Skip to main content
ARS Home » Pacific West Area » Corvallis, Oregon » Horticultural Crops Research Unit » Research » Publications at this Location » Publication #260274

Title: The Impact of Ring Nematode (Mesocriconema xenoplax) on Grapevines and Grafted onto Different Rootstocks in Field Microplots

item Schreiner, R Paul
item PINKERTON, JOHN - Washington State University
item Zasada, Inga
item Bryla, David

Submitted to: HortScience
Publication Type: Abstract Only
Publication Acceptance Date: 2/15/2010
Publication Date: 8/2/2010
Citation: Schreiner, R.P., Pinkerton, J.M., Zasada, I.A., Bryla, D.R. 2010. The impact of ring nematode (Mesocriconema xenoplax) on grapevines and grafted onto different rootstocks in field microplots. HortScience. 45:S140.

Interpretive Summary:
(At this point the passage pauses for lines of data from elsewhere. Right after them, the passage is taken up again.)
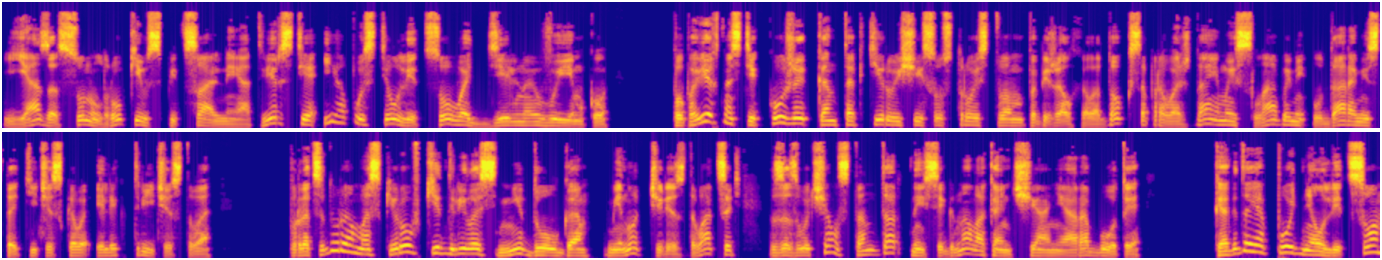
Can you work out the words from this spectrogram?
я засунул руки в специальные отверстия и опустил лицо в отдельную выемку. По поверхности кожи, контактирующей с устройством, побежал холодок, сопровождаемый слабыми ударами статического электричества – Процедура маскировки длилась недолго. Минут через двадцать зазвучал стандартный сигнал окончания работы. Когда я поднял лицо,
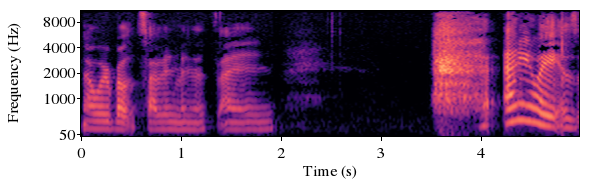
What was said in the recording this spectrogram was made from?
now we're about seven minutes in. Anyways,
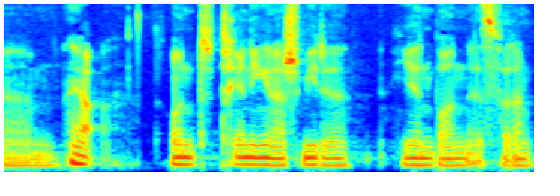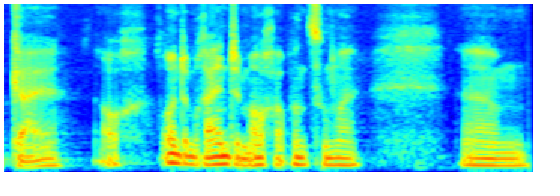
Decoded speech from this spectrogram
Ähm, ja. und Training in der Schmiede hier in Bonn ist verdammt geil. Auch, und im Rhein-Gym auch ab und zu mal. Ähm,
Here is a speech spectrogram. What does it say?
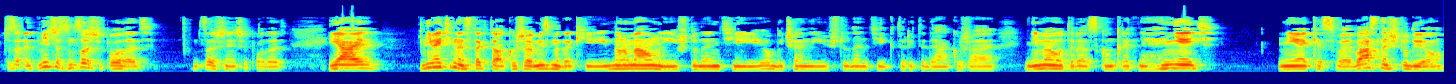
čo sa, niečo som chcel ešte povedať. Chcel ešte niečo povedať. Ja aj Vnímajte nás takto, akože my sme takí normálni študenti, obyčajní študenti, ktorí teda akože nemajú teraz konkrétne hneď nejaké svoje vlastné štúdio,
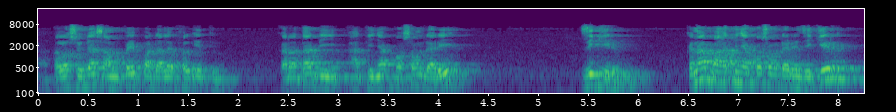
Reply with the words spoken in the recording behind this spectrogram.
Nah, kalau sudah sampai pada level itu, karena tadi hatinya kosong dari zikir. Kenapa hatinya kosong dari zikir?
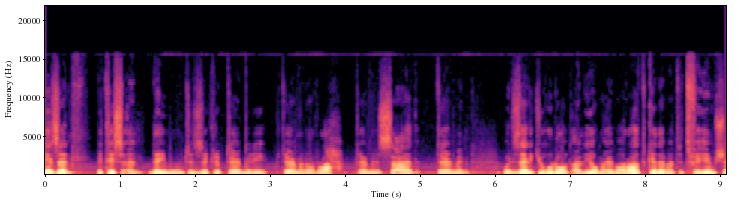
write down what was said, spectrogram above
اذا بتسأل ديمومة الذكر بتعمل إيه؟ بتعمل الراحة بتعمل السعادة بتعمل ولذلك يقولوا عليهم عبارات كده ما تتفهمش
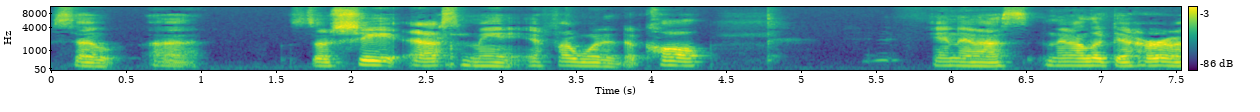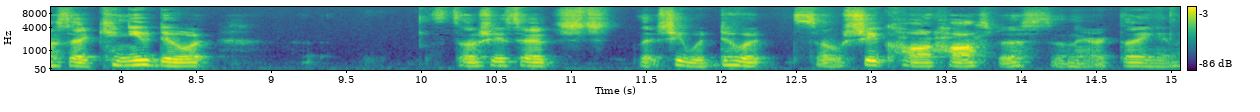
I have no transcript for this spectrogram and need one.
so uh, so she asked me if I wanted to call. And then I and then I looked at her and I said can you do it? So she said sh that she would do it. So she called hospice and everything. And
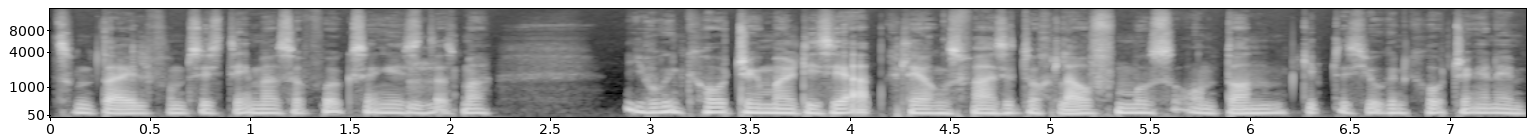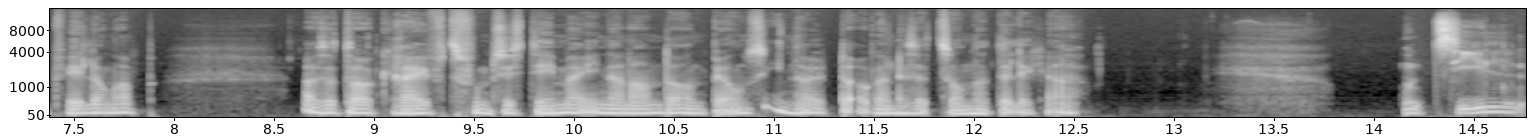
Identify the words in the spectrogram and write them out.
zum Teil vom System her so vorgesehen ist, Mhm. dass man Jugendcoaching mal diese Abklärungsphase durchlaufen muss und dann gibt es Jugendcoaching eine Empfehlung ab. Also da greift es vom System her ineinander und bei uns innerhalb der Organisation natürlich auch. Ja. Und Ziel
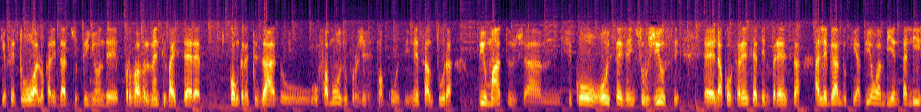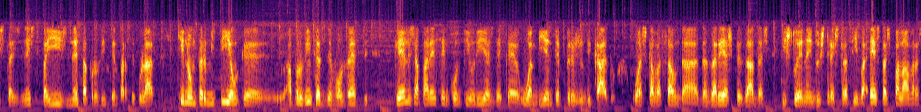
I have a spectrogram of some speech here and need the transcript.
que efetuou à localidade de Supinho, onde provavelmente vai ser concretizado o, o famoso projeto Macusi. Nessa altura, Pio Matos um, ah, ficou, ou seja, insurgiu-se eh, na conferência de imprensa, alegando que havia ambientalistas neste país, nesta província em particular, que não permitiam que a província desenvolvesse, que eles aparecem com teorias de que o ambiente é prejudicado com a escavação da, das areias pesadas, isto é, na indústria extrativa. Estas palavras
Technical Abstract: Vine performance of Pinot noir grapevines grafted onto five rootstocks with known differences in susceptibility to the ring nematode (M. xenoplax), or self-rooted, was studied under field conditions in microplots to better understand the physiological effects of ring nematode parasitism and to further test durability of rootstock resistance. Ring nematode population densities increased the fastest on self-rooted vines followed by 3309C and 1103P rootstocks, similar to results from prior greenhouse trials. Little to no nematode population growth occurred in 110R, 101-14 and 420A rootstocks during the first two years, also consistent with previous trials. However, in year three (2008) ring nematode population densities increased dramatically in 110R and 101-14 rootstocks and high population densities were sustained on these rootstocks through year four. Only 420A rootstock remained highly resistant to the ring nematode in this trial. The first effect of nematodes on plant or soil variables occurred below ground in year two (2007). Ring nematode parasitism decreased root growth and mycorrhizal colonization of roots in self-rooted vines and these effects were detected the next year in nematode-susceptible rootstocks (3309C and 1103P). Nematodes also increased soil respiration in self-rooted vines in year two. Effects of nematode parasitism on above-ground vine performance were not apparent until year three (2008), when shoot length was reduced in self-rooted vines at bloom and in 3309C vines at véraison. Dormant season pruning weights were reduced in both self-rooted and 3309C vines in 2008. Nematodes had no impact on vine nutrient status in 2006, but had variable effects in 2007. By 2008, nematodes reduced potassium in leaves and petioles across all rootstocks and reduced copper in leaves and petioles in self-rooted and 1103P vines. Rootstocks affected vine nutrient status in 2007 and 2008 in a manner consistent with previous published research. The ring nematode did not alter vine N status, gas exchange, leaf water potential, or yield during the first three years